### Work item
Search the material below for the string "spectrogram" and extract each line that has it.

### Task inputs
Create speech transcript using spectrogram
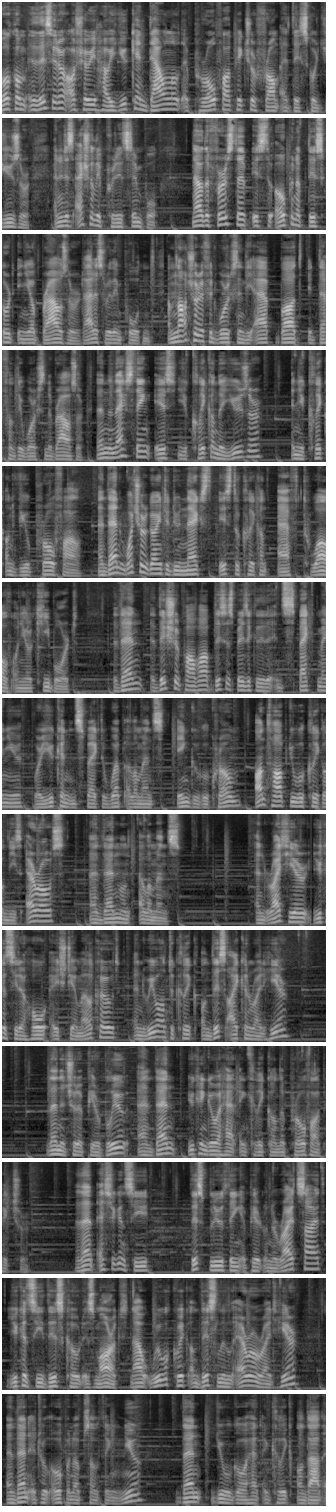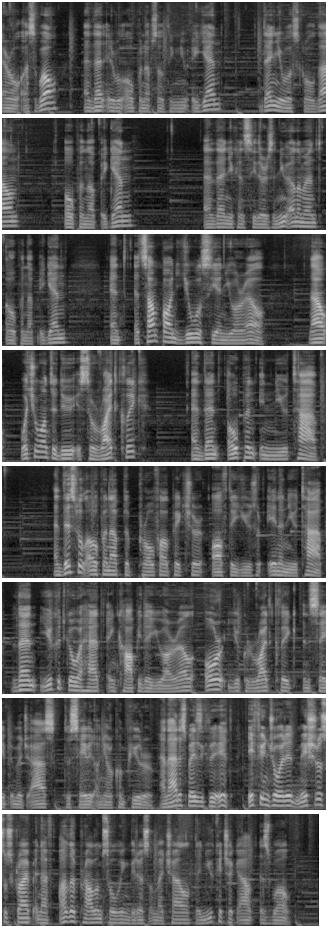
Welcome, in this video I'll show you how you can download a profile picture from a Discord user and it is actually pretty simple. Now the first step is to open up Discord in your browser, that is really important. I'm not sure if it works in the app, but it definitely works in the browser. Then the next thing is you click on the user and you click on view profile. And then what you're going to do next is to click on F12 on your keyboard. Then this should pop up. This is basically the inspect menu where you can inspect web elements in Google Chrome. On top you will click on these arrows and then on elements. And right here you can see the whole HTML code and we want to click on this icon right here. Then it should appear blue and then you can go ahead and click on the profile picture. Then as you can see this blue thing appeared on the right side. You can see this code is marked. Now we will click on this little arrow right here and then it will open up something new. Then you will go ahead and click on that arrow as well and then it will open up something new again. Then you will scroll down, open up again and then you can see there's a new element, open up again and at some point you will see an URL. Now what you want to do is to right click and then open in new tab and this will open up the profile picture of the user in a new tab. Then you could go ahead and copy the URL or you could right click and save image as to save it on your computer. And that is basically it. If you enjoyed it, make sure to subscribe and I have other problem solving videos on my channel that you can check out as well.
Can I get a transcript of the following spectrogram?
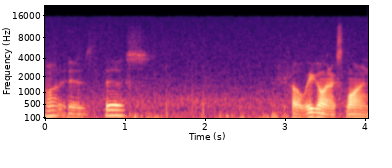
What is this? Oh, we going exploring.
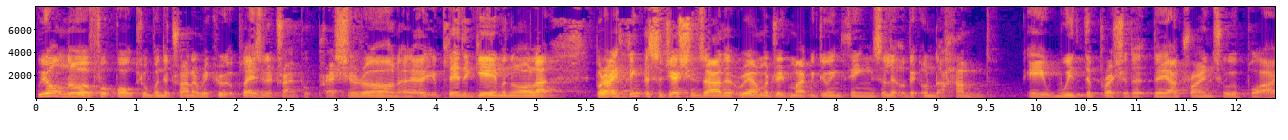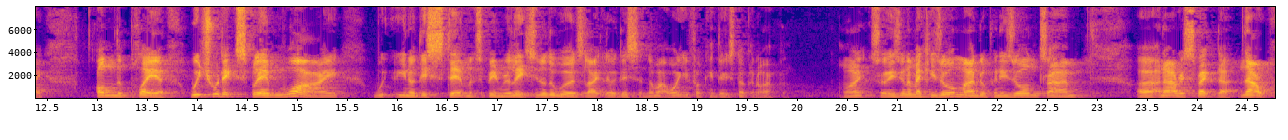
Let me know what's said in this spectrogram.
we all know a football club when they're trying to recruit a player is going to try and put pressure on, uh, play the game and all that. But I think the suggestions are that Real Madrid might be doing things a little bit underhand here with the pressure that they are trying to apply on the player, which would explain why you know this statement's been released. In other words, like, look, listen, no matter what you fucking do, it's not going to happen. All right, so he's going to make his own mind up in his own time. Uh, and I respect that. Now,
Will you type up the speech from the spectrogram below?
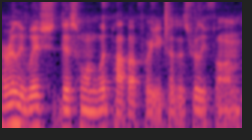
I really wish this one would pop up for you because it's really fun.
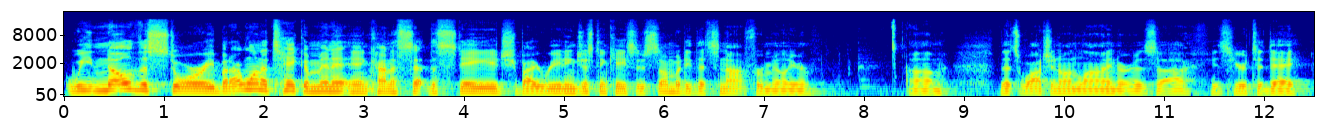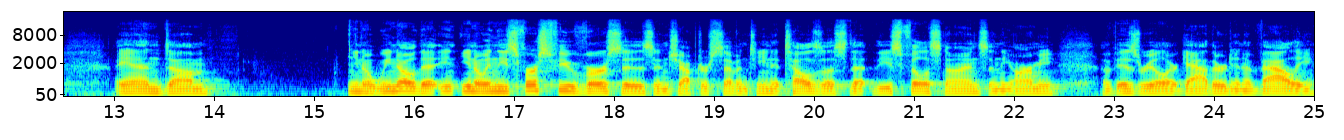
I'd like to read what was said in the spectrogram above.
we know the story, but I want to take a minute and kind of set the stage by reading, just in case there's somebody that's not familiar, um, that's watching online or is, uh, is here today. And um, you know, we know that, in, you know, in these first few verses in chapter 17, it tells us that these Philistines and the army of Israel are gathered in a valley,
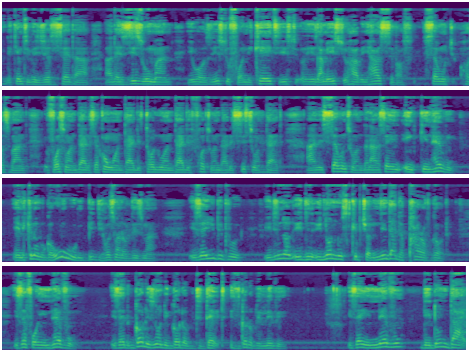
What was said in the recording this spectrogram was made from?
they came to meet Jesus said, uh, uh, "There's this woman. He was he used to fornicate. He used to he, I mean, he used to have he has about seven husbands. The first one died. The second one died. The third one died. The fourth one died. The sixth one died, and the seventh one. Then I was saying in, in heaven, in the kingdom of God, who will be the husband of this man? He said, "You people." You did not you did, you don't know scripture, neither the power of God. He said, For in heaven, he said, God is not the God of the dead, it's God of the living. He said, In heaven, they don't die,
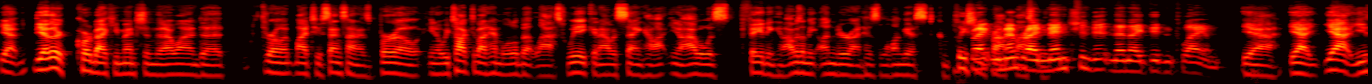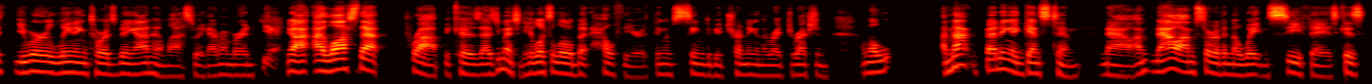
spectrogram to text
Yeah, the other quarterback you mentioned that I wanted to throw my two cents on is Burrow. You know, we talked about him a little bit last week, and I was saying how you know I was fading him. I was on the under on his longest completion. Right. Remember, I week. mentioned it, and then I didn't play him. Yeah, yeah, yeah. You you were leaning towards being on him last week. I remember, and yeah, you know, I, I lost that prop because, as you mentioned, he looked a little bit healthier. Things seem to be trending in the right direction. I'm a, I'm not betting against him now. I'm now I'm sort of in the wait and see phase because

### Final answer
Create speech transcript using spectrogram
Can I get a transcript of the following spectrogram?
Let me know what's said in this spectrogram.
Will you type up the speech from the spectrogram below?
I'd like to read what was said in the spectrogram above.
What was said in the recording this spectrogram was made from?
spectrogram to text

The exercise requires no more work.